The Panel is satisfied that Respondent has no connection or affiliation with Complainant and has not received any license or consent to use the BIBENDUM trademark in a domain name or in any other manner. Complainant alleges that there is no such connection here. The Panel notes that Respondent’s name does not reflect the Domain Name.
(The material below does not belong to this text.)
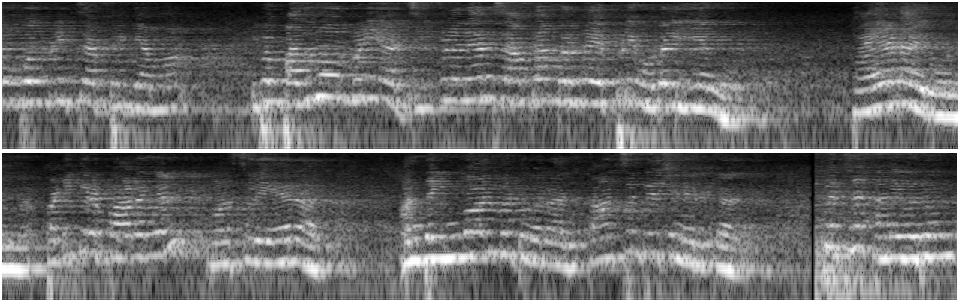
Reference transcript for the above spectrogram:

The Panel finds there is no evidence of legitimate noncommercial or fair use of the Domain Name.
In addition, Respondent has not submitted any reply to Complainant’s contentions.
Therefore, in light of Complainant’s prima facie case, unrebutted by Respondent, the Panel finds that Respondent has no rights or legitimate interests in the disputed domain name.
C. Registered and Used in Bad Faith
Paragraph 4(b) of the Policy sets out four circumstances which, without limitation, shall be evidence of the registration and use of the Domain Name in bad faith, namely:
(i) circumstances indicating that Respondent has registered or acquired the Domain Name primarily for the purpose of selling, renting, or otherwise transferring the Domain Name registration to Complainant who is the owner of the trademark or service mark or to a competitor of Complainant, for valuable consideration in excess of Respondent’s documented out-of-pocket costs directly related to the Domain Name; or
(ii) Respondent has registered the Domain Name in order to prevent the owner of the trademark or service mark from reflecting the mark in a corresponding domain name, provided that Respondent has engaged in a pattern of such conduct; or
(iii) Respondent has registered the Domain Name primarily for the purpose of disrupting the business of a competitor; or
(iv) by using the Domain Name, Respondent has intentionally attempted to attract, for commercial gain, Internet users to Respondent’s website or other on-line location, by creating a likelihood of confusion with Complainant’s mark as to the source, sponsorship, affiliation, or endorsement of the Respondent’s website or location or of a product.
While Complainant’s logo is primarily referred to as the Michelin Man (which name itself has been the subject of previous UDRP proceedings), Complainant has submitted extensive evidence of promotion of its BIBENDUM mark such that its mark is sufficiently established such that, coupled with the absence of any other evidence in the record to the contrary, it is fair to presume that Respondent registered the Domain Name with prior knowledge of Complainant’s rights. Such evidence includes documentation of Complainant’s registration and use of the BIBENDUM mark, worldwide and in India, where Respondent is located.
The Panel notes that, subsequent to receipt of Complainant’s demand letter, Respondent offered the Domain Name for sale on a website that specializes in selling domain names.
It is well settled that the passive holding of a domain name reflecting a trademark, in combination with an offer of sale of that domain name, may satisfy the concept of bad faith registration and use.
For the reasons cited above, the Panel finds for Complainant on the third element of the Policy.
For the foregoing reasons, in accordance with paragraphs 4(i) of the Policy and 15 of the Rules, the Panel orders that the Domain Name, <bibendum.xyz> be transferred to Complainant.
Date: January 13, 2017